To view only the failed tests, click the Failed Test button () at the bottom of the test navigator. Select a failed method to examine it in the source code editor. After addressing the reason for the failure, click the failed test indicator (a red diamond with an X) to rerun the test.
From the jump bar menu for the assistant editor, you can use the Test Classes and Test Callers categories to place your tests and application code side by side in the workspace window.
Automate Unit Testing as Part of a Continuous Integration Workflow
Xcode supports a continuous integration workflow through the Xcode service. The Xcode service, available in OS X Server, automates the integration process of building, running unit tests, performing static analysis, and archiving your product. The service reports build errors and warnings, static analyzer problems, and unit test failures.
To run the Xcode service, install and configure OS X Server and Xcode on a Mac running OS X Mavericks. A continuous integration workflow typically relies on one or more development Mac computers running Xcode and on a separate server running the Xcode service. However, you can install OS X Server and run the Xcode service on your development Mac. Such a configuration can be helpful for evaluating how to adopt continuous integration. Afterward, you’ll find it more useful to have a dedicated server running the Xcode service, hosting your source code repositories, and performing integrations.
The Xcode service operates on projects contained in source code repositories. The Xcode service supports two popular source control systems: Git and Subversion. You can use Git and Subversion repositories hosted on remote servers. The Repositories tab in the Xcode service on the server allows you to connect to remote repositories.

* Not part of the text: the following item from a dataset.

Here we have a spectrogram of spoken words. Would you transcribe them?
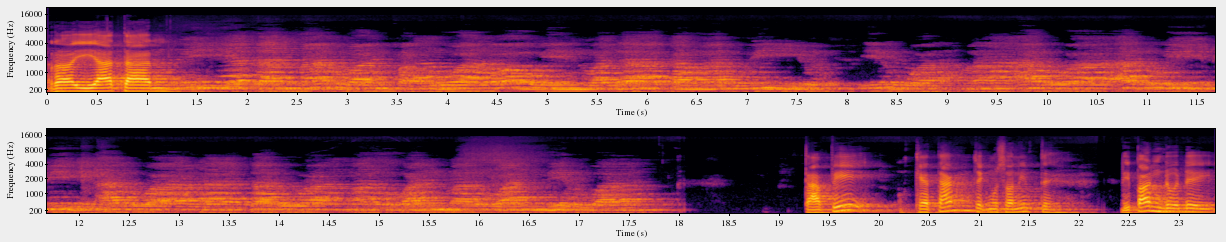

Another valuable feature of the Xcode service is that you can use it to host Git repositories on your own server. Use the Repositories tab in the Xcode service on the server to configure access to its hosted repositories. On your development Mac, choose Preferences > Accounts, and add your credentials for the server and its repositories. When you create a project on your development Mac, you can simultaneously create a repository for it on the server.
If you already use a Git repository local to your development Mac, you can clone the repository to the server running the Xcode service. To clone a local repository to a server running the Xcode service, open the project on your development Mac, and choose Source Control > ProjectName > Configure ProjectName. Click Remotes, click the Add button (+), choose Create New Remote, and select the server.
Bots are at the heart of the automated workflow. Bots build and test products with the schemes of your choosing. You must share a scheme to enable a bot to access it. A shared scheme is one that you publish in a repository, along with the other shared project files. To share a scheme, choose Product > Scheme > Manage Schemes on your development Mac, and click the Shared option. Commit the change, and select the “Push to remote” option to publish the shared scheme in the repository.
You can create and schedule bots to run either periodically or on every source code commit. On your development Mac, open the project that contains the scheme that defines the actions to automate. Choose Product > Create Bot, and specify the attributes of the bot, including:
The integration schedule: periodically (hourly, daily, or weekly), on every commit, or manually
Who should receive email notifications from the bot when it succeeds and when it fails
For an iOS app, what kinds of devices or simulators the bot will test on
From the log navigator, available by clicking in the navigator selector bar on the development Mac, you can manage bots, view their test results, read integration logs, initiate integrations, and download product builds and archives. The Tests pane of the viewer provides a tabulated list of unit test results.
The Xcode service also hosts a bots website where you and members of your development team can perform these operations.